|International Classification||G09G3/32, G05F1/00|
|Cooperative Classification||H05B33/0887, H05B33/08, H05B33/083|
|European Classification||H05B33/08D5C, H05B33/08D1L2S, H05B33/08|
|Oct 19, 2007||AS||Assignment|
Owner name: AMERICAN STERILIZER COMPANY, OHIO
Free format text: ASSIGNMENT OF ASSIGNORS INTEREST;ASSIGNORS:PETRUCCI, JAMES A.;DRABINSKI, TERRY A.;HITE, DAVID A.;AND OTHERS;REEL/FRAME:019986/0458;SIGNING DATES FROM 20071008 TO 20071015
Owner name: AMERICAN STERILIZER COMPANY,OHIO
Free format text: ASSIGNMENT OF ASSIGNORS INTEREST;ASSIGNORS:PETRUCCI, JAMES A.;DRABINSKI, TERRY A.;HITE, DAVID A.;AND OTHERS;SIGNING DATES FROM 20071008 TO 20071015;REEL/FRAME:019986/0458

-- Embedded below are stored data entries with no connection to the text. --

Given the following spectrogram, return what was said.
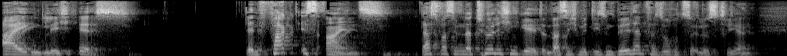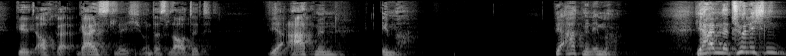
eigentlich ist. Denn Fakt ist eins, das, was im Natürlichen gilt und was ich mit diesen Bildern versuche zu illustrieren, gilt auch geistlich. Und das lautet, wir atmen immer. Wir atmen immer. Ja, im Natürlichen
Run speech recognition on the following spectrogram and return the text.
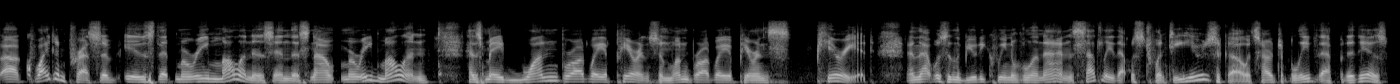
uh, quite quite impressive is that Marie Mullen is in this. Now, Marie Mullen has made one Broadway appearance and one Broadway appearance period. And that was in The Beauty Queen of Leenane. Sadly, that was 20 years ago. It's hard to believe that, but it is.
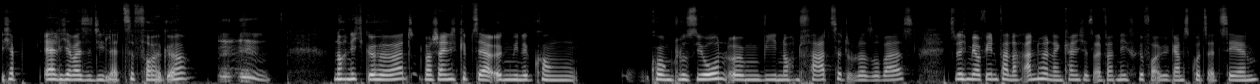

|Oct 21, 2013||FPAY||Fee payment|
Year of fee payment: 4